I’m not the only one raising questions about uneven exclusion rates in the National Assessment of Educational Progress for students with learning disabilities.
Education Week’s Catherine Gewertz raises the issue in her March 25, 2010 blog item titled “Exclusion Rates in NAEP: A Pot Still Simmering.” You may have to scroll down a bit to find this as that blog gets more posts.
As Ms. Gewertz writes, the exclusion issue is indeed still simmering, and Kentucky has been at the epicenter of the discussion since 1999. At that time, I wrote a rather detailed paper about the situation. Using simple statistical analysis techniques, I found that the changes in exclusion that occurred in Kentucky and several other states could have resulted in score inflation that ran somewhere between slightly more than half a NAEP Scale Score point for each one percent increase in exclusion to as much as a full NAEP point for each one percent exclusion increase. In Kentucky’s case, where the exclusion rate reportedly rose from 4 percent of the raw sample to 10 percent between 1994 and 1998, there was evidence in the regression that all of the state’s six point score rise might have been due to nothing more than the exclusion rate change.
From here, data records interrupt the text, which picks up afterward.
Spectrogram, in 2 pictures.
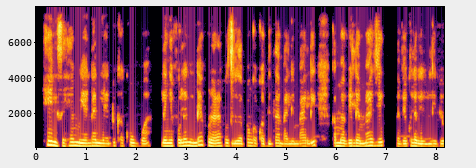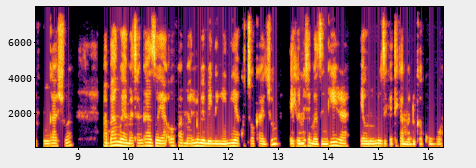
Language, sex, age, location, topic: Swahili, female, 25-35, Nairobi, finance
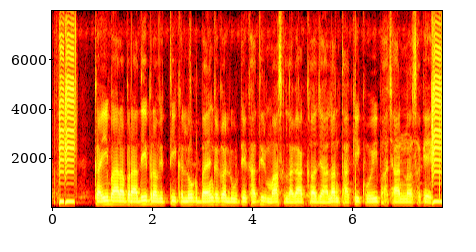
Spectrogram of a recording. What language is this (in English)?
Bhojpuri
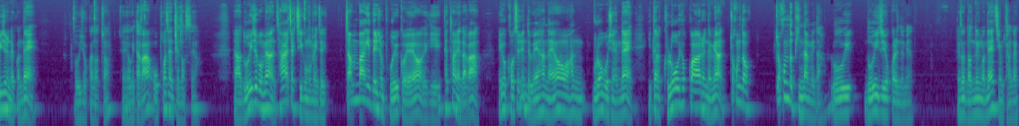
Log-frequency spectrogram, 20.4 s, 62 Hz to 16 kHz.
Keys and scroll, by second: 1.4 ctrl+2, 2.2 Escape, 3.4 5, 3.6 Return, 6.2 space.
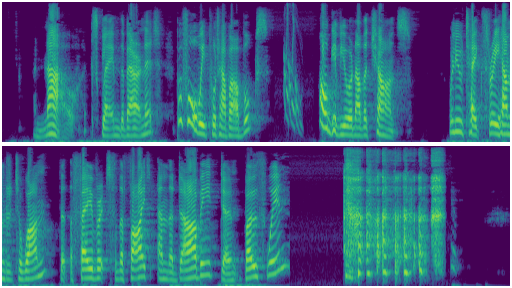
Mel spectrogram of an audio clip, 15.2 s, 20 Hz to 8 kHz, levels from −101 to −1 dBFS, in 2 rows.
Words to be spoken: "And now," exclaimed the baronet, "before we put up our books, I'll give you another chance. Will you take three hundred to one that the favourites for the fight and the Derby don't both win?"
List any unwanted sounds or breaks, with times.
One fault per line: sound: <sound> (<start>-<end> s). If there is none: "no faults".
sound: chirp (4.2-4.5 s)
sound: laugh (12.7-14.3 s)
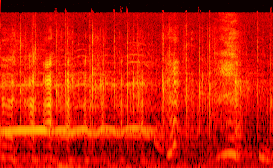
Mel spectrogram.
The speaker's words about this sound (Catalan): Vamos a ello. Aplaudiment. Venga.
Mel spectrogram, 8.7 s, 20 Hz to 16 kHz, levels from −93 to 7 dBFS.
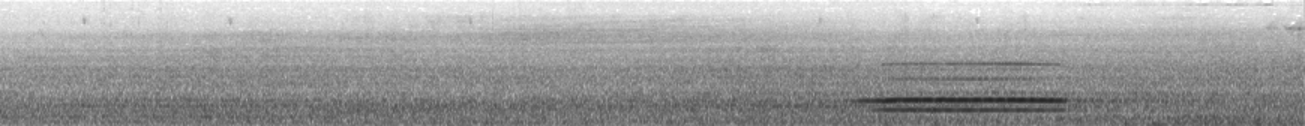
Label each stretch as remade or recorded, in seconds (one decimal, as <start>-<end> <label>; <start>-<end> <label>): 0.0-4.8 recorded; 4.8-6.3 remade; 6.3-7.8 recorded; 7.8-8.7 remade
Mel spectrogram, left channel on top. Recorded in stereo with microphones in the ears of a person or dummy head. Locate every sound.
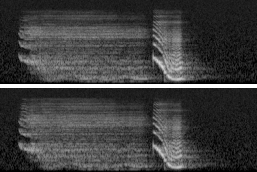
0.2 s a cupboard door: 5° right (ahead or behind), 6.5 m
1.5 s a cupboard door: 5° left (ahead or behind), 0.5 m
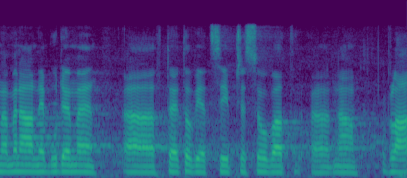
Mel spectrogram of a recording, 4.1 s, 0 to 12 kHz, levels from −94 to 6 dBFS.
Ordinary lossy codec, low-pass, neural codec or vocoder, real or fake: MP3, 96 kbps; 7.2 kHz; none; real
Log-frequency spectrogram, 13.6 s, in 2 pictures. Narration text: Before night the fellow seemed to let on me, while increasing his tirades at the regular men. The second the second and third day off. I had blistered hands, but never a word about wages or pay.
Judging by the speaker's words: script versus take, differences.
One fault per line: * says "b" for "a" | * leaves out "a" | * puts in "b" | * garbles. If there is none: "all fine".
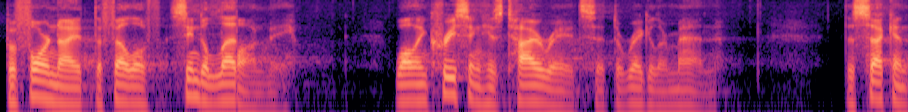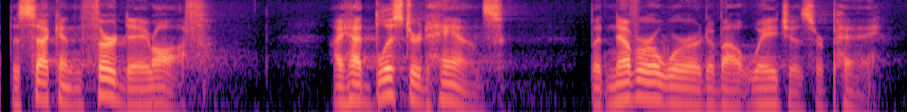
all fine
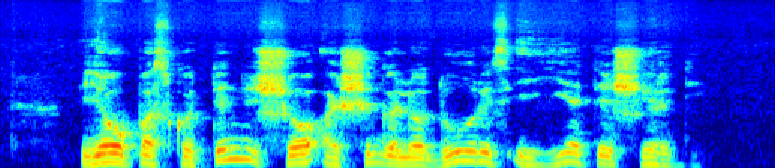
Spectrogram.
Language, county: Lithuanian, Kaunas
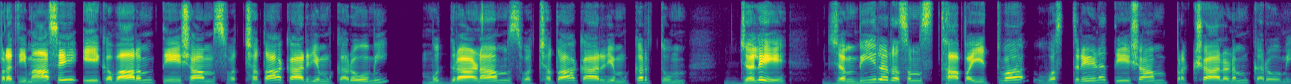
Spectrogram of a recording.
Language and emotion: Sanskrit, neutral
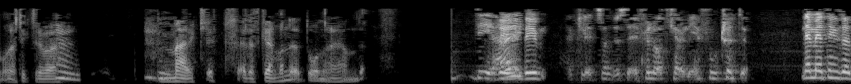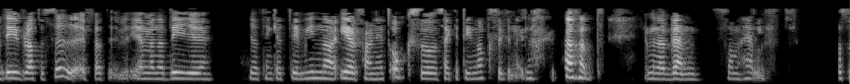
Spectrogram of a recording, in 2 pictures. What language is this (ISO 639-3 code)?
swe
With NAEP reading score increases running all but flat, those exclusion-based score problems could be important.